What is complacency in the workplace?
Complacency is self-satisfaction and a sense of security in one’s own abilities accompanied by unawareness of dangers and/or deficiencies. Employees tune out, cease to think, and merely follow a routine. They enter “autopilot mode” and complete tasks automatically instead of mindfully. Complacency is deadly in the workplace, causing underestimation of risk, failure to notice changes in the environment and lack of acknowledgment of hazards. It contributes to incidents/accidents. It’s important that companies and employees work to avoid complacency.
How does workplace complacency affect a company?
It’s in a company’s best interests to pay attention to workplace complacency as it leads to:
- More accidents/incidents
- Lower worker wellbeing
- Reduced productivity
- Less innovation/creativity
- Low morale
- Employee disengagement
- Competitive disadvantage
- Reduced profits
- Less growth/success
Signs that your workers may be complacent:
There are telltale signs that may indicate a worker is being complacent or is in “autopilot mode.”
- Disengagement from tasks
- Neglecting tasks
- Frequent mistakes
- Taking shortcuts/missing steps in the process
- Lack of motivation
- Increased boredom
- Dissatisfaction with work
- Near misses and/or accidents
- Changes in attitude
- Lack of investment in self and/or others
- Loss of passion for the work
- Disinterest in opportunities and/or promotions
- Less thinking before action
- Little or no initiative
- Failure to point out hazards
- Blaming others
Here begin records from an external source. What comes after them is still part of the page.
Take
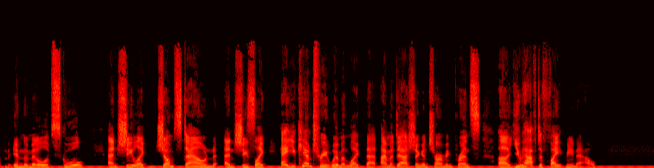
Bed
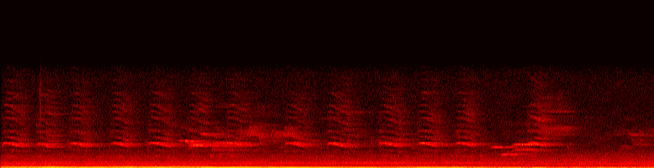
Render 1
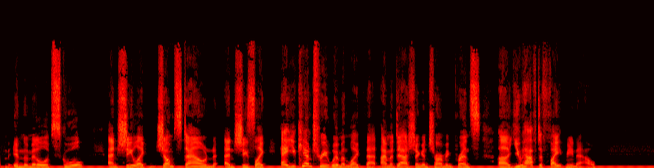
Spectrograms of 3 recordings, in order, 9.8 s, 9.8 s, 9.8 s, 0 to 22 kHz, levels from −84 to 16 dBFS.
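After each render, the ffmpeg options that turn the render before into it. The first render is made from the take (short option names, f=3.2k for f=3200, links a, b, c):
-af anull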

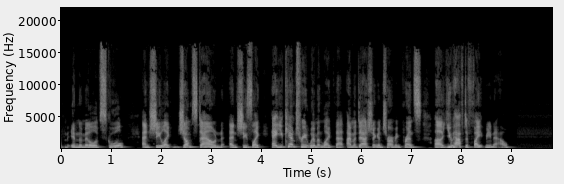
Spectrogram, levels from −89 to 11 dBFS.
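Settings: -af "bandreject=f=60:t=h:w=6,bandreject=f=120:t=h:w=6,bandreject=f=180:t=h:w=6,bandreject=f=240:t=h:w=6,bandreject=f=300:t=h:w=6"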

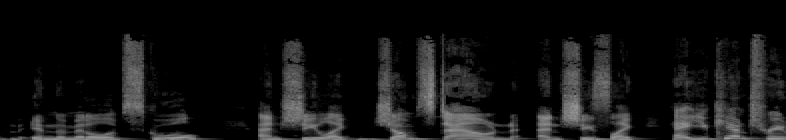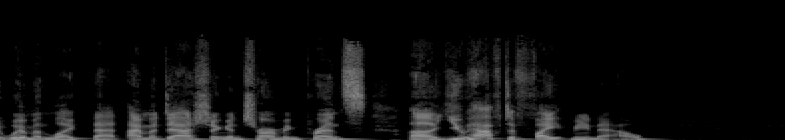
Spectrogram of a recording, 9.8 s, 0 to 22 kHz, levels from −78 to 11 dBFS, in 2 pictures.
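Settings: -filter_complex "[0:a]asettb=1/sr,asplit=3[a][b][c];[a]atrim=end=2.674[d];[b]atrim=start=2.67:end=3.62,asetpts=PTS-STARTPTS,afade=t=in:d=0.004:c=qsin,afade=t=out:st=0.946:d=0.004:c=qsin,tiltshelf=f=970:g=-6.5[e];[c]atrim=start=3.616[f];[d][e]acrossfade=d=0.004:c1=hsin:c2=qsin[g];[g][f]acrossfade=d=0.004:c1=qsin:c2=hsin"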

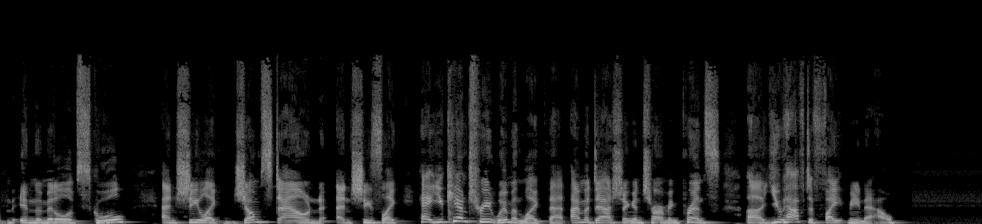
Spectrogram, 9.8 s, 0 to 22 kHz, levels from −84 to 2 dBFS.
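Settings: -filter_complex "[0:a]acrossover=split=110|3100[a][b][c];[a]acompressor=threshold=-60dB:ratio=4[d];[b]acompressor=threshold=-32dB:ratio=4[e];[c]acompressor=threshold=-42dB:ratio=4[f];[d][e][f]amix=inputs=3:normalize=0,asplit=2[g][h];[h]alimiter=level_in=2.5dB:limit=-24dB:level=0:latency=1:release=194,volume=-2.5dB,volume=2dB[i];[g][i]amix=inputs=2:normalize=0"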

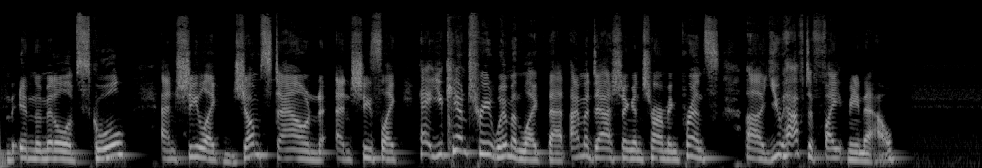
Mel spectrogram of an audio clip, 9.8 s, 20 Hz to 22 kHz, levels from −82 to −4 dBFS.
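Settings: -filter_complex "[0:a]acrossover=split=180|3000[a][b][c];[a]acompressor=threshold=-42dB:ratio=6[d];[d][b][c]amix=inputs=3:normalize=0,alimiter=limit=-23dB:level=0:latency=1:release=425"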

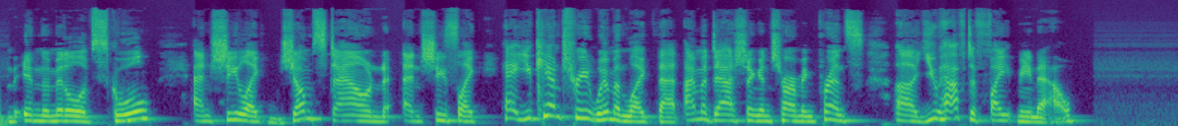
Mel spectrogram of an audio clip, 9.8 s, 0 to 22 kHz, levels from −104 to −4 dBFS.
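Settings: -af "volume=11dB"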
How to combat workplace complacency?
Though complacency on the job site is a common problem, there are ways to avoid and/or reduce the frequency.
- Constructive criticism for the purpose of reflection and positive change
- Regular feedback to encourage growth
- Nurturing a culture of accountability regarding rules and performance
- Providing learning opportunities following mistakes
- Shaking up the routine
- Team-building events
- Teaching self-awareness of behaviours, traits and abilities
- Reinforcing company values (interactive training sessions with a focus on the company’s values, an acknowledgment program for employees who demonstrate company values)
- Job shadowing (being around a peer who pays close attention to detail and performs their job well)
- Coaching program
- Regular risk assessments to keep staff aware of dangers
- Incentives for employees who show strong attention to detail, passion in their work and a willingness to receive constructive feedback (paid time off, bonuses, public recognition).
- Workplace transparency to keep employees engaged
- Regularly reviewing employees’ goals to create a sense of worth and value
- Focusing on continuous improvement
- Examining the data (Lost Time Injury, Experience Modification Rate, factors impacting these metrics).
Complacency is a silent killer, a problematic mindset that contributes to injuries and incidents on the job. It can affect a company’s overall performance and company culture. There are proven and practical ways to combat complacency for teams and individuals. It takes time and effort but it’s possible to avoid and/or reduce complacency, leading to a safer workplace.